The Story: Geppetto proves that being a tree-hugger isn’t necessarily a good thing.

The Review: The superhero genre has plenty of belief-stretching conventions, but one worth discussing for the purposes of this issue is the constant cycle of defeat and revenge where villains are concerned.  I always find it incredible that the likes of the Joker, or Count Vertigo, or any number of evil nemeses, would be allowed to return time and time again to plague heroes and innocents alike.  It just seems logistically irreconcilable and fictionally futile.
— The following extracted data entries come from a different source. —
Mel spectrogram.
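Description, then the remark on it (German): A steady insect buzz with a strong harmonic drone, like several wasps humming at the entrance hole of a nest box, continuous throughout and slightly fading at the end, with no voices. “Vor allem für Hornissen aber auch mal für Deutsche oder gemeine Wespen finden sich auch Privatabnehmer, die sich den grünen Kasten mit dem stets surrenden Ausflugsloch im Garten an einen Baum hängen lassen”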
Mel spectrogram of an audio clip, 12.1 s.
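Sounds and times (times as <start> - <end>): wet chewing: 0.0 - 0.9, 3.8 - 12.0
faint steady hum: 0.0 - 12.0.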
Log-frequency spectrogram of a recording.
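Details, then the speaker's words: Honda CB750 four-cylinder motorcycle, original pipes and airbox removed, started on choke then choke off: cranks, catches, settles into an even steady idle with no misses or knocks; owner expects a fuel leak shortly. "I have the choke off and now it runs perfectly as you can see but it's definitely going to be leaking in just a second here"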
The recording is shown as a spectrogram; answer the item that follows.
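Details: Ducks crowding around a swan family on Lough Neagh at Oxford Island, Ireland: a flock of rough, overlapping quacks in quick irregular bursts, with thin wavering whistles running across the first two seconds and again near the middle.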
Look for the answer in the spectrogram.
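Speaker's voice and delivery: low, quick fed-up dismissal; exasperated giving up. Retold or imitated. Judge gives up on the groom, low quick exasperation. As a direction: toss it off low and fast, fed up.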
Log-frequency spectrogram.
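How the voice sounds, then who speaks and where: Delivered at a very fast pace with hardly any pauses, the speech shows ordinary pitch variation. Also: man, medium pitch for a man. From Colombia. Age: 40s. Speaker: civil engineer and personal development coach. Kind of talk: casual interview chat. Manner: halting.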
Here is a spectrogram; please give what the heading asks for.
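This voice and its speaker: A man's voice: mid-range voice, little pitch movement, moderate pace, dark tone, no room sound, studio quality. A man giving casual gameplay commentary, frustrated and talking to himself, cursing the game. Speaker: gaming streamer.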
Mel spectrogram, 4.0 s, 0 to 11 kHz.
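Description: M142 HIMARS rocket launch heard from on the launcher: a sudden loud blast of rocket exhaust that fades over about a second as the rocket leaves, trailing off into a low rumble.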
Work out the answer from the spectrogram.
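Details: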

No wonder that in most other genres, a villain that goes down more often than not stays down.  Once their big play is undone, everything else that comes after seems mostly like anticlimax.  This is why allowing Geppetto to live was a noble move on Flycatcher’s part, but one that could only lead to two predictable courses.  Either Geppetto makes a genuine effort to reform or he goes back to his evil ways, striking again when the other Fables are occupied with other matters.  The first option would be ideal, from a humanist perspective, but almost certainly cheesy and sentimental, defanging a powerful antagonist.

That leaves us with Geppetto biding his time to rise up another day, which is pretty much guaranteed to happen at some point after the events of this issue.  Frankly, this isn’t such an attractive option, either.  Geppetto’s already performed his biggest act of villainy; it doesn’t get much bigger than conquest of nearly all the free story-worlds.  Even if he manages to rebuild his army as he plans, only larger and more powerful than before, it’ll only be a repeat of past feats.  You’re bored just thinking about it.  Imagine how dull it’ll be when it actually does happen.
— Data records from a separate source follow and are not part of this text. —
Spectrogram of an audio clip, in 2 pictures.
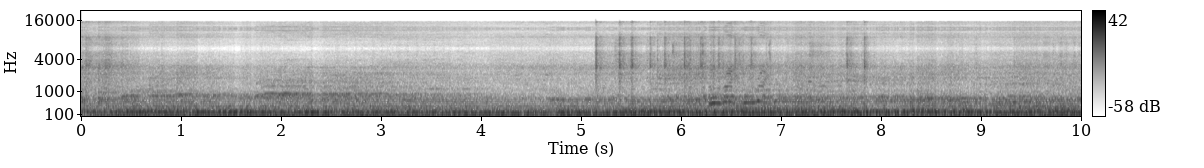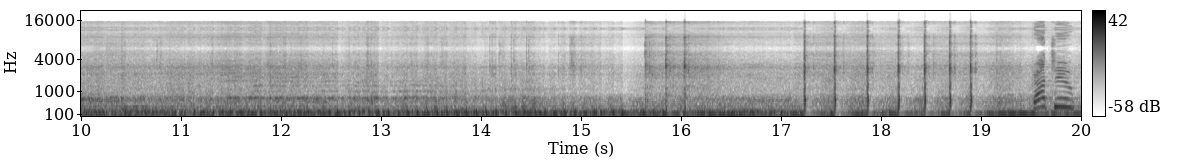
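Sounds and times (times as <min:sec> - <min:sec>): low rumble: 0:00.8 - 0:15.6
airsoft guns firing: 0:17.2 - 0:19.2.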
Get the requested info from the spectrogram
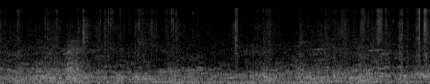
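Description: A plastic 7x7 speed cube being turned by hand, its layers giving scattered light clicks, over a steady low background murmur.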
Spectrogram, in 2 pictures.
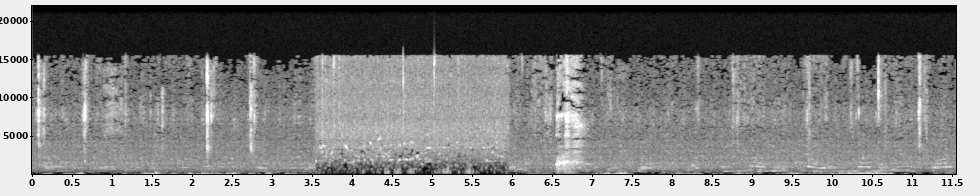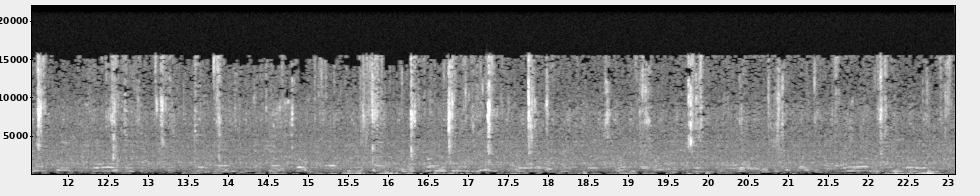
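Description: Fingers squish and scrape food on a metal plate.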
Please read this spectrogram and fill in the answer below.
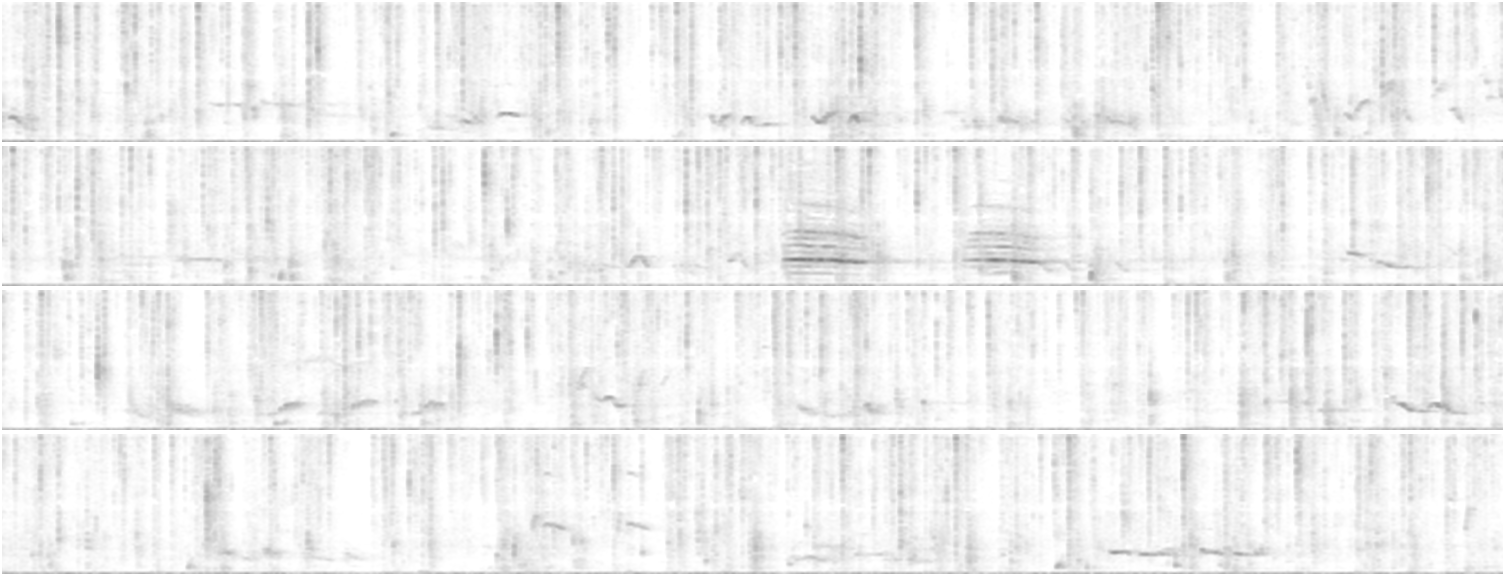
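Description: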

This is all to say that no matter how entertaining Willingham might have made the quest of Sir Wordred, Geppetto’s newest miniature wooden soldier, they would have led to nothing of real import.  Unfortunately, Wordred’s journey into the Sacred Grove is completely uneventful, except for perilous encounters with woodland animals, so traditional for miniature adventures.  Wordred himself is painfully single-minded, purposely incapable of reflection, and he has little personality to make up for it.  Altogether, he makes for a dreary protagonist, even for one issue.

So do we get anything out of this issue that might be considered new information?  Well, if you count a brief exchange with the Sacred Grove in which they fuzzy up our understanding of their spiritual freedom, sure.  There’s a suggestion, vehemently propounded by Geppetto, that Ambrose’s restoration of the Grove didn’t exactly free them so much as transfer their loyalties from one master to another.  But if there’s any long-term significance in that, I tend to doubt it’ll have much of a payoff down the line.

Braun’s art is like the cute love-child of Mark Buckingham’s straightforward, adaptable lines and Shawn McManus’ comic turns.  You can see the McManus influence in Wordred’s panicked reactions as he gets swallowed by frogs or starts sprouting from his forehead by turns, but overall, Braun carries out his artistic duties respectably and with little fanfare.  You could do worse with fill-in artists.

Conclusion: Nothing to see here than an old villain gnawing on the bones of aging schemes.

Grade: C

– Minhquan Nguyen

Some Musings: – I can’t help wondering why Brandish gets all the slave treatment while Geppetto walks free to lash people with that smart mouth of his.  You’d think Snow would have had him muzzled at some point.